▸ **Information**:
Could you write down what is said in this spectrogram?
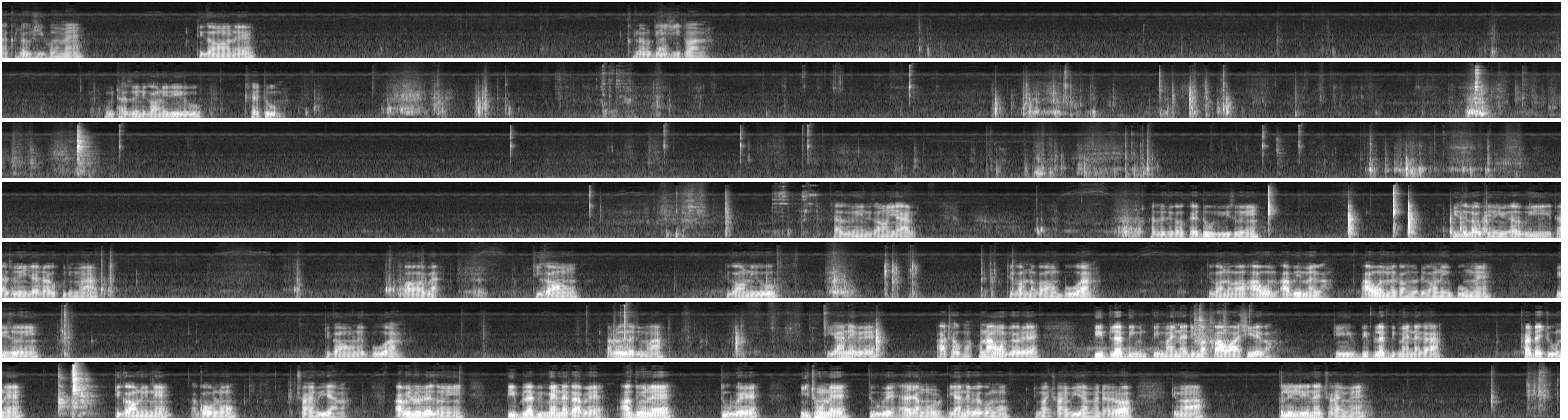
ဒါကလုတ်ရှိဝင်မယ်ဒီကောင်ကလည်းကလုတ်လေးရှိသွားမယ်ဟိုဒါဆိုရင်ဒီကောင်လေးတွေကိုခဲတို့မယ် ဒါဆိုရင်ဒီကောင်ရပြီဒါဆိုဒီကောင်ခဲတို့ပြီဆိုရင်ပြီးသလောက်ဖြစ်နေပြီအပြီးဒါဆိုရင်ကြတော့အခုဒီမှာပါဘတ်ဒီကောင်ဒီကောင်လေးကိုဒီကောင်နှစ်ကောင်ပူးရမယ်ဒီကောင်နှစ်ကောင်အားဝင်အားပေးမဲ့ကောင်အားဝင်မဲ့ကောင်ဆိုဒီကောင်လေးပူးမယ်ပြီးဆိုရင်ဒီကောင်လည်းပူးရမယ်အဲ့လိုဆိုဒီမှာ ဒီကနေပဲအားထုတ်မှာခုနကပြောတဲ့ P plus P P minus ဒီမှာ power ရှိတဲ့ကောင်ဒီ P plus P minus ကထွက်တဲ့ကျိုးနဲ့ဒီကောင်လေးနဲ့အကုန်လုံး join ပေးရမှာ။ဘာဖြစ်လို့လဲဆိုရင် P plus P minus ကပဲအသွင်းလဲတူပဲမီးထွန်းလဲတူပဲအဲဒါကြောင့်မလို့ဒီကနေပဲအကုန်လုံးဒီမှာ join ပေးရမှာ။အဲ့တော့ဒီမှာကလေးလေးနဲ့ join မယ်။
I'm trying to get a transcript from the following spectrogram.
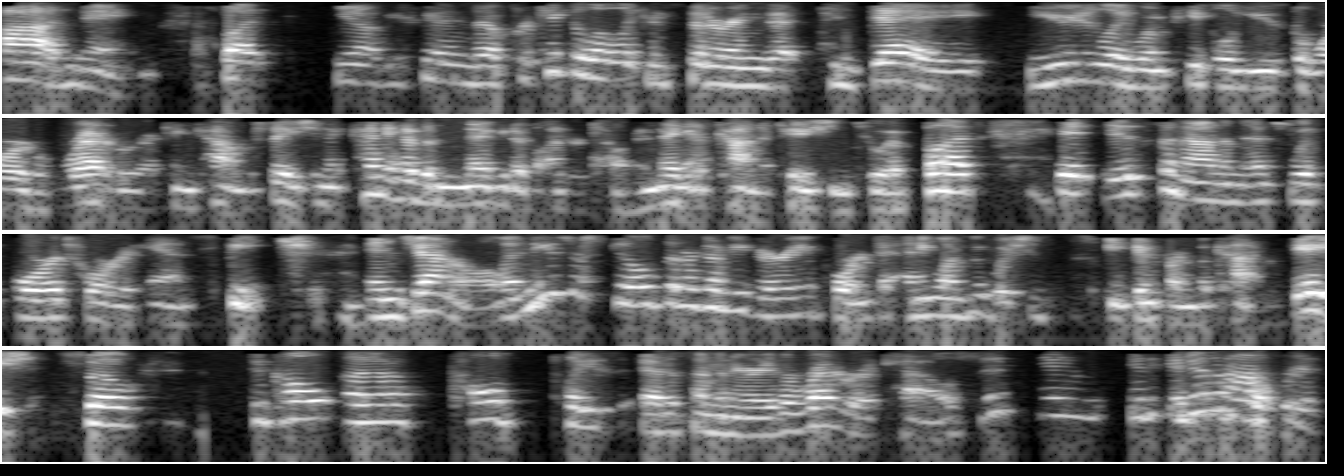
odd name, but you know, and uh, particularly considering that today, usually when people use the word rhetoric in conversation, it kind of has a negative undertone, a negative connotation to it. But it is synonymous with oratory and speech in general. And these are skills that are going to be very important to anyone who wishes to speak in front of a congregation. So to call a call place at a seminary the rhetoric house, it, it, it, it is appropriate.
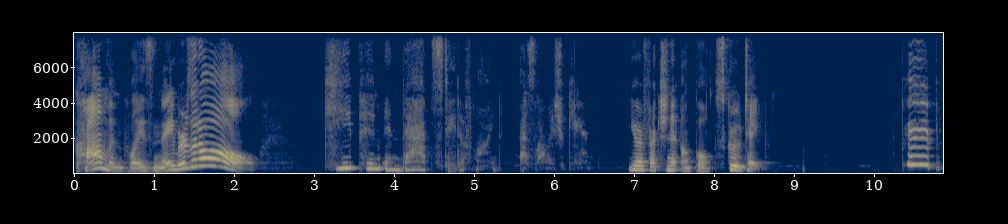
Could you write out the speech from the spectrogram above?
commonplace neighbors at all. Keep him in that state of mind as long as you can. Your affectionate uncle, Screwtape. Beep.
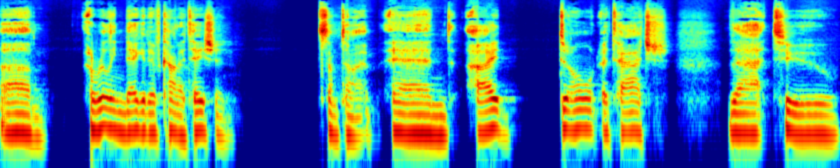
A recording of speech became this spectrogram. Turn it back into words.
um, a really negative connotation sometime. And I don't attach that to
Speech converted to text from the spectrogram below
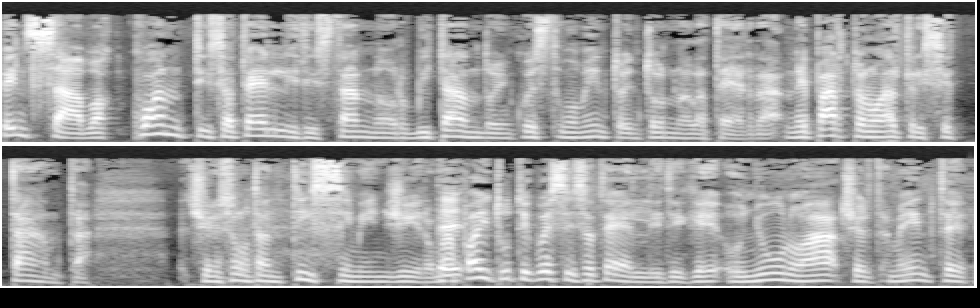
pensavo a quanti satelliti stanno orbitando in questo momento intorno alla Terra. Ne partono altri 70 ce ne sono tantissimi in giro, ma Eh. poi tutti questi satelliti che ognuno ha certamente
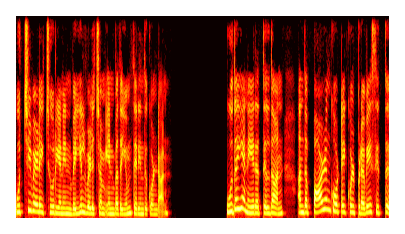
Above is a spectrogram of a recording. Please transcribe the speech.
உச்சிவேளை சூரியனின் வெயில் வெளிச்சம் என்பதையும் தெரிந்து கொண்டான். உதய நேரத்தில்தான் அந்த பாழங்கோட்டைக்குள் பிரவேசித்து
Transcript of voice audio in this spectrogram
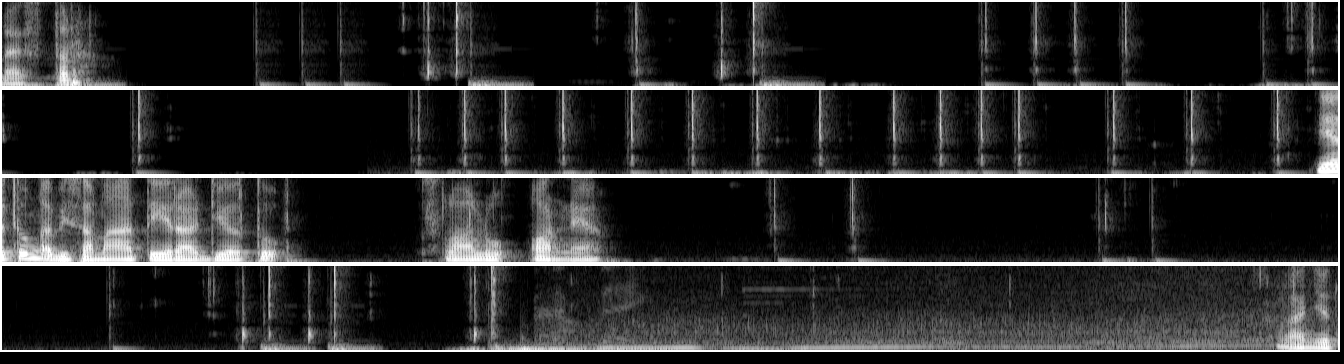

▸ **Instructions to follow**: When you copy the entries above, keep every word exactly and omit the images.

▸ **Reply to the task**:
Could you write down what is said in this spectrogram?
ဒါကလုတ်ရှိဝင်မယ်ဒီကောင်ကလည်းကလုတ်လေးရှိသွားမယ်ဟိုဒါဆိုရင်ဒီကောင်လေးတွေကိုခဲတို့မယ် ဒါဆိုရင်ဒီကောင်ရပြီဒါဆိုဒီကောင်ခဲတို့ပြီဆိုရင်ပြီးသလောက်ဖြစ်နေပြီအပြီးဒါဆိုရင်ကြတော့အခုဒီမှာပါဘတ်ဒီကောင်ဒီကောင်လေးကိုဒီကောင်နှစ်ကောင်ပူးရမယ်ဒီကောင်နှစ်ကောင်အားဝင်အားပေးမဲ့ကောင်အားဝင်မဲ့ကောင်ဆိုဒီကောင်လေးပူးမယ်ပြီးဆိုရင်ဒီကောင်လည်းပူးရမယ်အဲ့လိုဆိုဒီမှာ ဒီကနေပဲအားထုတ်မှာခုနကပြောတဲ့ P plus P P minus ဒီမှာ power ရှိတဲ့ကောင်ဒီ P plus P minus ကထွက်တဲ့ကျိုးနဲ့ဒီကောင်လေးနဲ့အကုန်လုံး join ပေးရမှာ။ဘာဖြစ်လို့လဲဆိုရင် P plus P minus ကပဲအသွင်းလဲတူပဲမီးထွန်းလဲတူပဲအဲဒါကြောင့်မလို့ဒီကနေပဲအကုန်လုံးဒီမှာ join ပေးရမှာ။အဲ့တော့ဒီမှာကလေးလေးနဲ့ join မယ်။
I'm trying to get a transcript from the following spectrogram.
odd name, but you know, and uh, particularly considering that today, usually when people use the word rhetoric in conversation, it kind of has a negative undertone, a negative connotation to it. But it is synonymous with oratory and speech in general. And these are skills that are going to be very important to anyone who wishes to speak in front of a congregation. So to call a call place at a seminary the rhetoric house, it, it, it, it is appropriate.
Could you write out the speech from the spectrogram above?
commonplace neighbors at all. Keep him in that state of mind as long as you can. Your affectionate uncle, Screwtape. Beep.
A recording of speech became this spectrogram. Turn it back into words.
um, a really negative connotation sometime. And I don't attach that to
Speech converted to text from the spectrogram below
pensavo a quanti satelliti stanno orbitando in questo momento intorno alla Terra. Ne partono altri 70 ce ne sono tantissimi in giro, ma Eh. poi tutti questi satelliti che ognuno ha certamente
Above is a spectrogram of a recording. Please transcribe the speech.
உச்சிவேளை சூரியனின் வெயில் வெளிச்சம் என்பதையும் தெரிந்து கொண்டான். உதய நேரத்தில்தான் அந்த பாழங்கோட்டைக்குள் பிரவேசித்து
Transcript of voice audio in this spectrogram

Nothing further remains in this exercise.